How much tax do you have to pay on cryptocurrency?
The amount of tax you need to pay on your cryptocurrency holdings depends on which tax you are liable to pay, how much profit you have made, and which tax band you fall under.
Example - Capital Gains Tax on cryptocurrency
Applicable if your cryptocurrency gains have exceeded the annual tax-free allowance of £6,000. You will be liable to pay CGT at the following rates:
|Basic Rate CGT (annual income between £12,571 - £50,270)||Higher Rate CGT (annual income between £50,271 - £150,000)|
Example: You are subject to CGT. You are a basic rate taxpayer. You purchase bitcoin for £10,000 and sell it at a later date for £25,000 (amounting to £15,000 in gains). You have made gains of £9,000 above the annual tax-free allowance. You will need to pay 10% CGT on this amount. Therefore, you must pay £900 in CGT on your profits in bitcoin.
Example - Income Tax on cryptocurrency
Applicable if your cryptocurrency gains have exceeded the annual tax-free allowance of £12,570. You will be liable to pay income tax at the following rates:
|Basic Rate income tax (annual income between £12,571 - £50,270)||Higher Rate income tax (annual income between £50,271 - £150,000)||Additional Rate income tax (annual income over £150,000)|
Example: You are subject to income tax. You are a higher rate taxpayer. You purchase bitcoin for £10,000 and sell it at a later date for £30,000 (amounting to £20,000 in gains). You have made gains of £7,430 above the annual tax-free allowance. You will need to pay 40% income tax on this profit. Therefore, you must pay £2,972 in income tax on your profits from bitcoin.
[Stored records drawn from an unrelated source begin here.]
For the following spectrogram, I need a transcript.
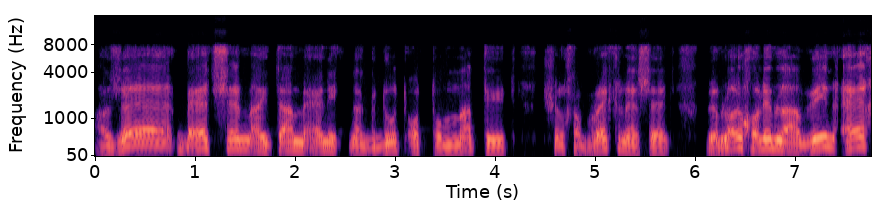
אז זה בעצם הייתה מעין התנגדות אוטומטית של חברי כנסת, והם לא יכולים להבין איך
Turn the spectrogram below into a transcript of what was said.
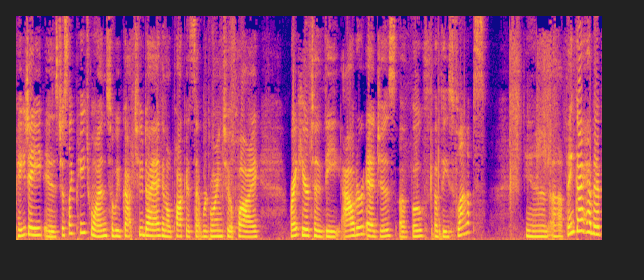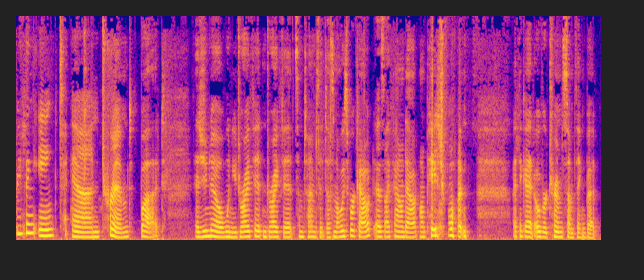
Page 8 is just like page 1, so we've got two diagonal pockets that we're going to apply right here to the outer edges of both of these flaps. And I think I have everything inked and trimmed, but as you know, when you dry fit and dry fit, sometimes it doesn't always work out, as I found out on page 1. I think I had over trimmed something, but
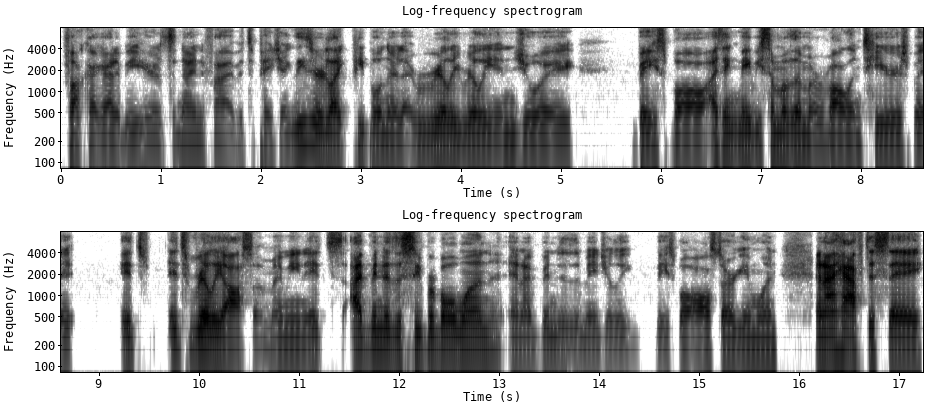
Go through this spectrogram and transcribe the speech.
fuck, I gotta be here. It's a nine to five, it's a paycheck. These are like people in there that really, really enjoy baseball. I think maybe some of them are volunteers, but it's it's really awesome. I mean, it's I've been to the Super Bowl one and I've been to the Major League Baseball All-Star game one, and I have to say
How to pay tax on cryptocurrency
You need to provide a self-assessed tax return and declare any taxable profits you have made from cryptocurrency to HMRC. You will have to pay a penalty fee if you do not declare your taxable gains or pay the required tax by the annual deadline.
For the 2023/24 tax year, the deadline is 31 January 2025. However, if you have never submitted a self-assessed tax return before, you must have registered for self-assessment by 5 October 2024 - you do this on the GOV.UK website. You have until 31 January 2025 to pay the tax you owe to HMRC for any taxable profits. There are several ways to do so, including through online banking or cheque. The amount will usually be taken via your chosen method within 5 working days.
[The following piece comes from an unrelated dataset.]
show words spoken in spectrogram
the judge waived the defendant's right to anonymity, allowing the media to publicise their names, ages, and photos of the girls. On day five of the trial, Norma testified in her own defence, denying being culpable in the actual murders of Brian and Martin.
If you have not registered for the current tax year by 5 October, you should still register as soon as possible, but you may be liable to a penalty charge of £100 if your tax return is up to 3 months late, and even more if your tax bill is actually paid late. Interest is also charged on late payments. The GOV.UK website has a calculator which can help you to estimate the penalty you may face for a late tax return or payment.
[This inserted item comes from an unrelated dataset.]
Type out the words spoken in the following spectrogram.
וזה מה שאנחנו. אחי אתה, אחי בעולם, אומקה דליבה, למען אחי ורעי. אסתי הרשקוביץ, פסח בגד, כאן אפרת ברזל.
Any eligible gains made in the current tax year (6 April 2023 to 5 April 2024) will need to be paid to HMRC by 31 January 2025. You can follow the same process to register for a self-assessment tax return on the GOV.UK website if you have never submitted one before.
Further reading on cryptocurrency
If you need to brush up on your understanding of the crypto industry, head over to our beginner’s guide to investing in bitcoin and cryptocurrency, or check out our explainer on what bitcoin is and how it works. You can also browse our list of the best cryptocurrency exchange platforms in the UK, and our breakdown on how - and to what extent - cryptocurrency is regulated in the UK.
Finally, the Financial Conduct Authority (FCA) does not regulate most cryptoassets meaning investors are not protected by the Financial Services Compensation Scheme (FSCS), a scheme that protects up to £85,000 (£170,000 for joint accounts) if a financial firm fails. Cryptocurrency can be an extremely volatile investment and so is more suited to a sophisticated investor that is comfortable with getting less back than they put in.